┌─ RECORDS

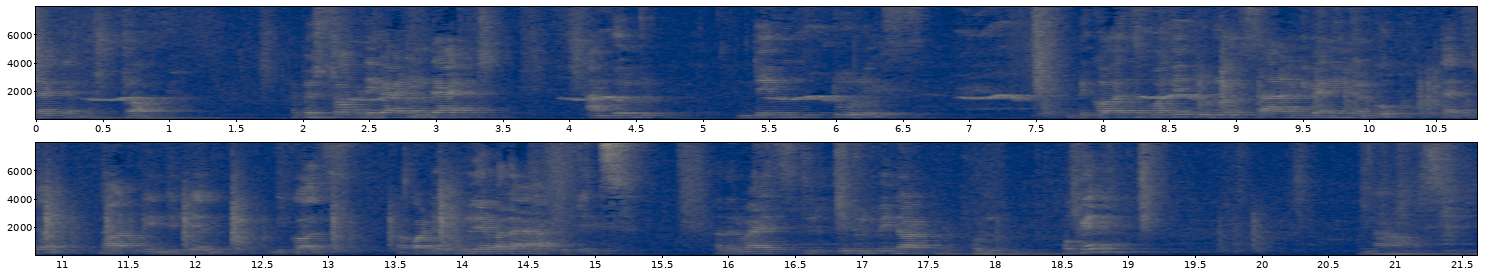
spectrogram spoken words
That apostrophe apostrophe regarding that i'm going to deal two rules because only two rules are given in your book that is why not in detail because according to level I have to teach otherwise it will be not helpful. Okay? Now see.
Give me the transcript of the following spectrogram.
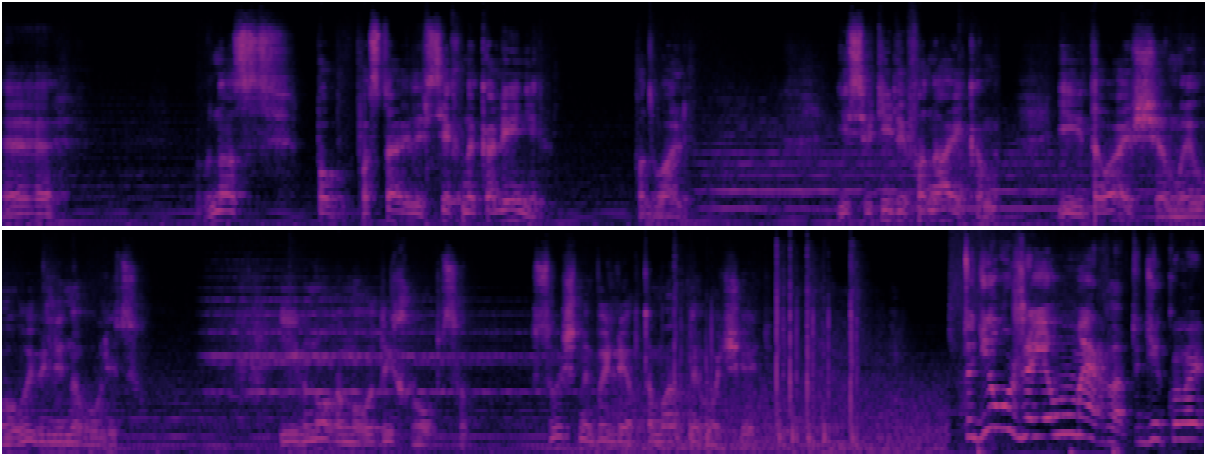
э, в нас по- поставили всех на колени в подвале и светили фонариком. И товарища мы его вывели на улицу. И много молодых хлопцев. Слышны были автоматные очереди. Тоді вже я умерла. Тоді, коли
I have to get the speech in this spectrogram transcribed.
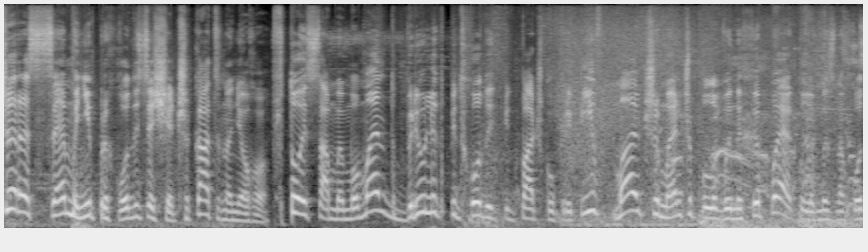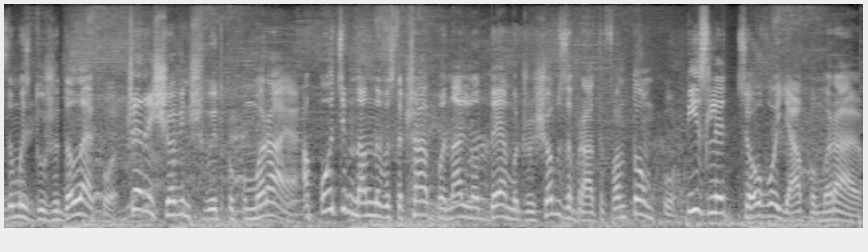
Через це мені приходиться ще чекати на нього. В той самий момент Брюлік підходить під пачку кріпів, маючи менше половини хп, коли ми знаходимось дуже далеко, через що він швидко помирає. А потім нам не вистачає банально демеджу, щоб забрати фантомку. Після цього я помираю.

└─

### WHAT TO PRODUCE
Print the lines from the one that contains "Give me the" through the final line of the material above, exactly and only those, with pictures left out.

### EXERCISE RESPONSE
Give me the transcript of the following spectrogram.
э, в нас по- поставили всех на колени в подвале и светили фонариком. И товарища мы его вывели на улицу. И много молодых хлопцев. Слышны были автоматные очереди. Тоді вже я умерла. Тоді, коли
I have to get the speech in this spectrogram transcribed.
Через це мені приходиться ще чекати на нього. В той самий момент Брюлік підходить під пачку кріпів, маючи менше половини хп, коли ми знаходимось дуже далеко, через що він швидко помирає. А потім нам не вистачає банально демеджу, щоб забрати фантомку. Після цього я помираю.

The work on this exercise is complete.